I’m not calling anyone out here. I’ve seen it, and I’ve done it. And I’ve been the object of it. We’ve all wanted someone we couldn’t have-a celebrity, a friend, another man/woman’s mate, a husband, a wife. It happens. We can’t help it.
But why? Of course, I’ve come up with a theory about this. Why else would I be writing about it? So here are my reasons that we want those we can’t have…and why we enjoy it.
1) It’s safe. What could be safer than wanting someone we can’t have? We can’t have them, so it already hurts. There’s no unexpected heartache, no ups and downs. It’s all downs, but when you expect it, it’s not so bad. You don’t have to put yourself at risk at all based solely on the fact that you can’t have that person.

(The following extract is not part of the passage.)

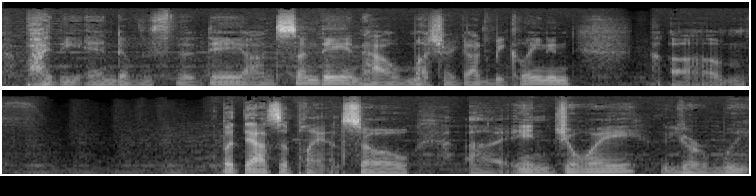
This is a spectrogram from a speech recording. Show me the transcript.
by the end of the day on Sunday and how much I got to be cleaning. Um, but that's the plan. So uh, enjoy your we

2) It’s easy. It’s so easy to love someone when you aren’t romantically involved with the person. You don’t have to see all the little bad things like what she looks like without make-up, how she gets when she’s cranky. You don’t have to see him watching sports on the couch in his underwear or walk past a bathroom and think, “Good God what did you eat?” And you’re in love, so you’re automatically seeing things through rose-colored glasses, so you see no evil.
3) The challenge. Deny it all you want, but it’s fun to have a challenge-albeit an honorable one sometimes. “Can I make her love me back? Am I better than the douche she’s with?” “If he’d only let me in, he’d know what it is to be in a healthy relationship.” It’s primal. You can’t help it. You want to be better than the other person or the obstacle that is making your object of affection unattainable.
4) The pity. We like when we feel bad for ourselves, and when others feel bad for us. It makes things easier on us, and gives us something to think about. It also gives us something to blame the rest of our problems on. Bad grades? “Well I’m in love and preoccupied and she doesn’t want me back.” Sadness can be beautiful…when it’s warranted. But we like to think all our sadness is beautiful (anyone else thinking of the Backstreet Boys song Shape of My Heart right now?). That it’s an honorable thing that we’re doing, sacrificing our happiness to demonstrate to another what they’re worth. The problem with this is that you lose self-worth…and waste a lot of time…which ends up pissing you off more in the long run.
So I get it. Like I said, I’ve been there. And that’s my theory.
Plus, longing for unobtainable love kinda makes you look emo. 😉